To ask the Secretary of State for Health, what progress has been made on the 100,000 Genome Project; and if he will make a statement.
31 March 2017
The 100,000 Genomes Project is making good progress. The project is at the leading edge of global science, developing ground breaking new techniques and protocols.
The Northern Ireland Department of Health and Medical Research Council have provided £3.3 million funding for the Northern Ireland Genomic Medicine Centre which received approval to go live in February 2017, becoming the first of the devolved nations to do so. Recruitment of participating patients has commenced and is on schedule to meet project targets. Sequencing will be performed by Genomics England and the results will be passed back to clinical experts at the Belfast Health and Social Care Trust.
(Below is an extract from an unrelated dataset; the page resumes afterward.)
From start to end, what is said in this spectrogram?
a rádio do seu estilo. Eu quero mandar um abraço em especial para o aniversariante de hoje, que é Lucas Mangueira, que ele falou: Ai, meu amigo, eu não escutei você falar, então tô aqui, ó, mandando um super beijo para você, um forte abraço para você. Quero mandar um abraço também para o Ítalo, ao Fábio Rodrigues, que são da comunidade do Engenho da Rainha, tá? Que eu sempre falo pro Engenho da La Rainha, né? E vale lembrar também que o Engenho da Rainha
Genomics England has developed semi-automated bioinformatics to analyse genomic data to find the cause of disease. To date, over 29,000 whole genomes have been sequenced and reports are already being returned to the National Health Service who are responsible for discussing clinical interpretations and next steps with patients.
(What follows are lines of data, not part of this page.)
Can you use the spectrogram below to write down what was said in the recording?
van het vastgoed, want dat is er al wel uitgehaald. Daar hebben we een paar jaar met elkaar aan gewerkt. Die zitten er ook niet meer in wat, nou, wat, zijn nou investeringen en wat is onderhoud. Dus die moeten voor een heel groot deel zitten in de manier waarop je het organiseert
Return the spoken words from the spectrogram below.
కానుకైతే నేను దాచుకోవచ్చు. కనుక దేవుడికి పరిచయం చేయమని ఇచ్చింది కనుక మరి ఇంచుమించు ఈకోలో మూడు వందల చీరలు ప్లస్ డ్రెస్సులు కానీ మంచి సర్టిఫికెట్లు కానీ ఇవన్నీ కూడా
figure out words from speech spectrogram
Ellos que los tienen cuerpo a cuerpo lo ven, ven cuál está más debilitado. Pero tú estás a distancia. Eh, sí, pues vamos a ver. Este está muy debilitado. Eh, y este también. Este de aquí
The project is already changing the lives of patients with a rare disease – providing many patients with diagnoses for the first time, often after years of uncertainty and distress whilst helping to reduce considerable costs to health and social care budgets.
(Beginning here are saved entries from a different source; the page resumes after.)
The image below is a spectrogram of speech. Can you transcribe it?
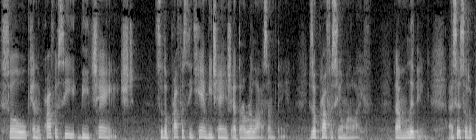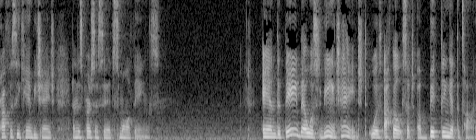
So can the prophecy be changed? So the prophecy can be changed after I realize something. There's a prophecy on my life that I'm living. I said, So the prophecy can be changed. And this person said, Small things. And the thing that was being changed was I felt such a big thing at the time.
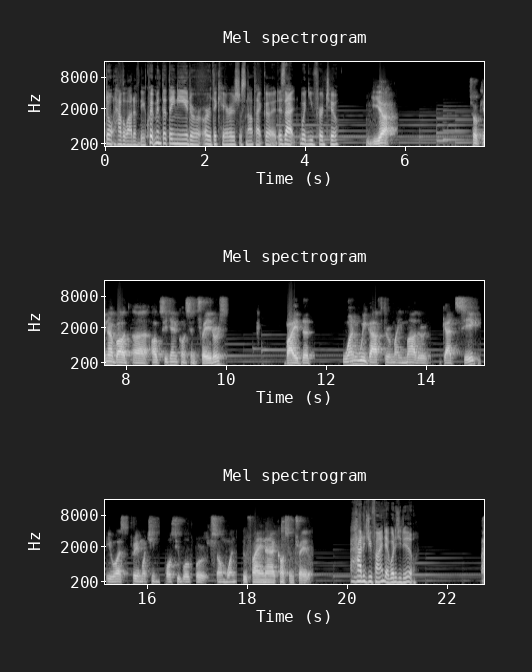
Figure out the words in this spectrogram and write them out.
don't have a lot of the equipment that they need, or, or the care is just not that good. Is that what you've heard too? Yeah, talking about uh, oxygen concentrators, by the one week after my mother got sick, it was pretty much impossible for someone to find a concentrator. How did you find it? What did you do?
Genomics England and NHS England are actively developing a fast track pipeline for patients with cancer who are participating in the Project. We are aiming to reduce the time from sample acquisition to the return of a report to four weeks. This will increase the utility of the service to clinicians and patients alike.